Casual Gameplay/Jay Is Games has released their Best of Casual Gameplay 2008 awards, and my game “(I Fell In Love With) The Majesty of Colors” won the Audience Award for the Best Interactive Art or Webtoy (Browser) category! I got 15.9% of the popular vote, beating out such awesome games as “I Wish I Were the Moon” and Coil. Those two games shared the editors’ award for the same category, which was entirely deserved.
Other games in the awards that caught my eye:
Continue reading Majesty Wins JIG Art Game Audience Award
Back at the beginning of the month, I resolved that I would release at least one game each month. January’s is “Bars of Black and White,” a game about barcodes and Orwellian experimentation.
You can’t remember the last time you left your room. When you receive a barcode reader in the mail, you discover that the world around you is not what it seems, and must escape the bars of black and white.
Play “Bars” on Kongregate
Play “Bars” on Ludus Novus
Tyler “Aether” Glaiel and Jon Schubbe‘s new game Closure is worth some attention. It’s a platforming game with a rather cool gameplay mechanic: the player explores a dark world, where surfaces only exist when they’re illuminated. The art’s roughly-textured but pretty, and the lighting mechanic looks good and works quite well. The story’s quite competent, if a bit cliché. (that car accident you see at the beginning of the game? Guess who was driving.) There’s just one problem: the character control is awful. Let me elaborate.
Continue reading Wanting Better Closure

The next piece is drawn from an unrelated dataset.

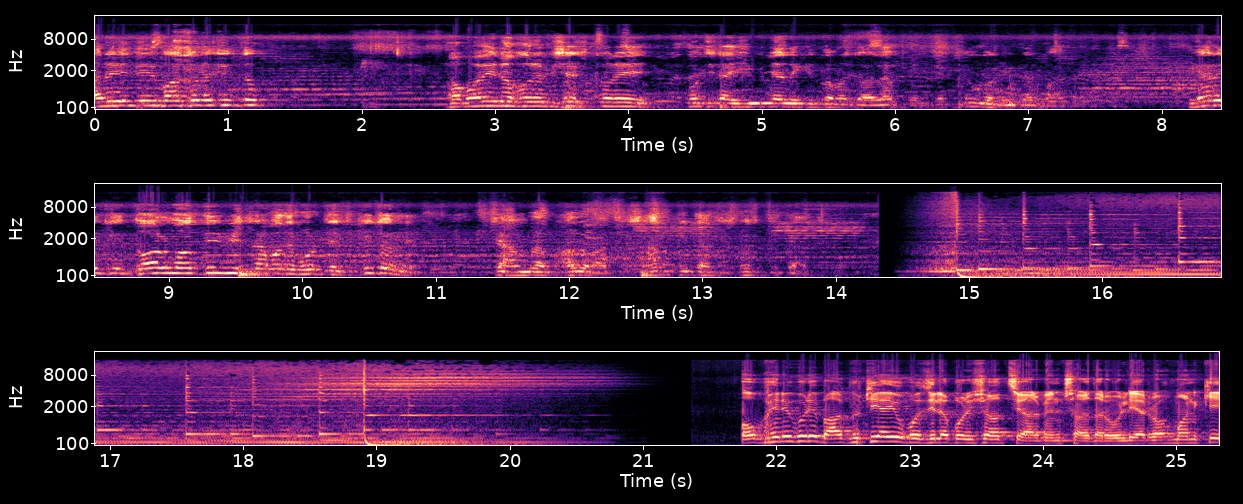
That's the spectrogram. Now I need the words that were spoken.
আর এই নির্বাচনে কিন্তু অভয়নগরে বিশেষ করে প্রতিটা ইউনিয়নে কিন্তু আমরা জয়লাভ করি। সুন্দর নির্বাচন এখানে কি দল মত নির্বিশেষে আমাদের ভোট দিয়েছে? কি জন্য? যে আমরা ভালো আছি, শান্তিতে আছি, স্বস্তিতে আছি। অভয়নগরে বাঘটিয়ায় উপজেলা পরিষদ চেয়ারম্যান সর্দার উলিয়ার রহমানকে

My latest column just went up at GameSetWatch. It’s called “Scale in Katamari Damacy,” and it’s about how Katamari Damacy uses scale to highlight the advancement that’s inherent in just about every game, and how it can be applied to games that aren’t about rolling up everything in the world.
I’m behind the game on this one, but Derek “Tigsource and Aquaria” Yu has pre-released a game called Spelunky, and it’s the best roguelike I’ve ever played. Yu bills it as a cross between La Mulana and Nethack, but it’s fairer and more fun than either. The procedurally-generated levels and swift death is balanced by an incredible depth that has helped me finally grok what the whole roguelike thing is all about.

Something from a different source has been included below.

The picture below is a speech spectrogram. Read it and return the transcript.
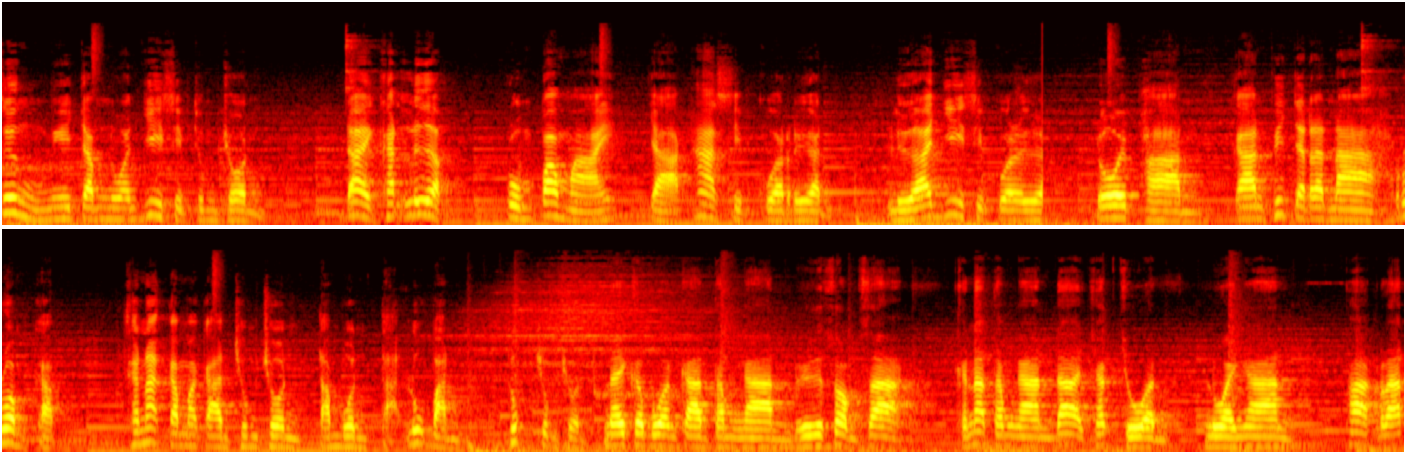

Continue reading The Depths of Spelunky
I’ve been playing Crayon Physics Deluxe, Petri Purho‘s fully realized version of his startlingly fun 7-day prototype, “Crayon Physics.” The game lets you draw any shape, which then reacts with appropriate physics to help get a ball to a goal. It’s fun and creative, and it comes with a fully-featured level editor. Now, I’ve had something on my mind recently, so when I tried out the editor, I made a scribbly crayon version of “The Majesty of Colors.”
Continue reading I Fell in Love With the Physics of Crayons

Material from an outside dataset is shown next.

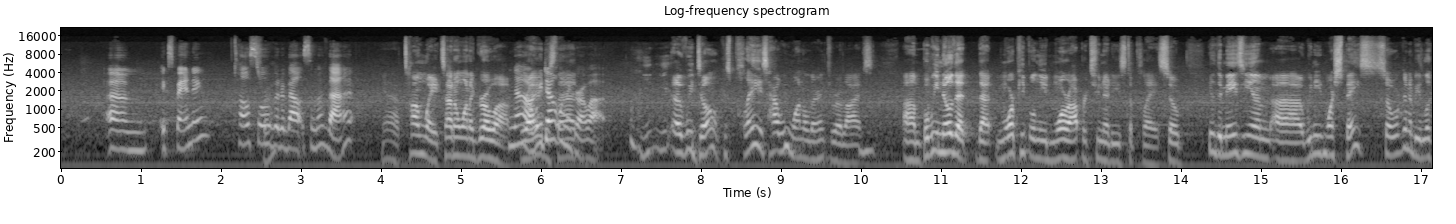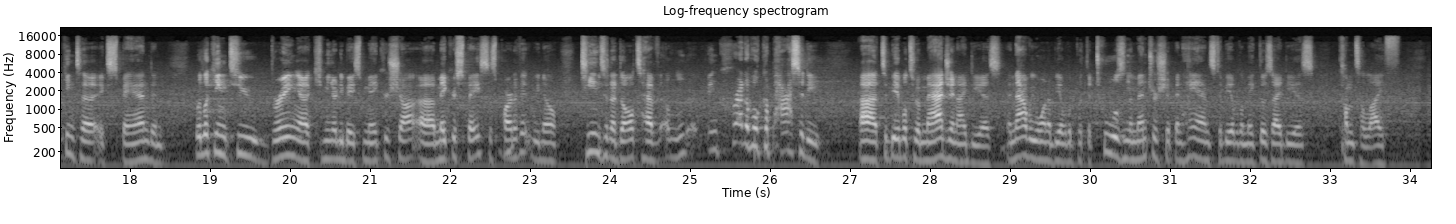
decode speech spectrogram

I’ve just completed Aquaria, the excellent underwater exploration game by Bit Blot, which is another name for Derek Yu of TIGSource and Alec Holowka of Infinite Ammo. Besides making a gorgeous and atmospheric game that rivals Super Metroid for exploration goodness, Yu and Holowka did something interesting: they included an entire constructed alphabet with no explanation.
Continue reading Learning to Read Aquarian
In place of my usual column at GameSetWatch, I was requested to do a general postmortem of “The Majesty of Colors” this time. I’ll point you that way if only for the inclusion of my initial design sketch for the game. It was an interesting experience writing the piece; usually, this sort of evaluation involves more than one person, so it’s easier to pick out successes and failures. When everything is your fault, it’s tricky to pick out specifics.
Because of the forum of GSW, I left out a few points that I was tempted to include. Here are a few of them.
Continue reading Postmortem: “(I Fell in Love With) The Majesty of Colors”
Word is spreading across the net that Ziff Davis Media has sold the 1UP family of properties to UGO Entertainment, and that UGO promptly fired most of the 1UP Show contributors, as well as a bunch of other folks.
Continue reading 1UP Show Out of Lives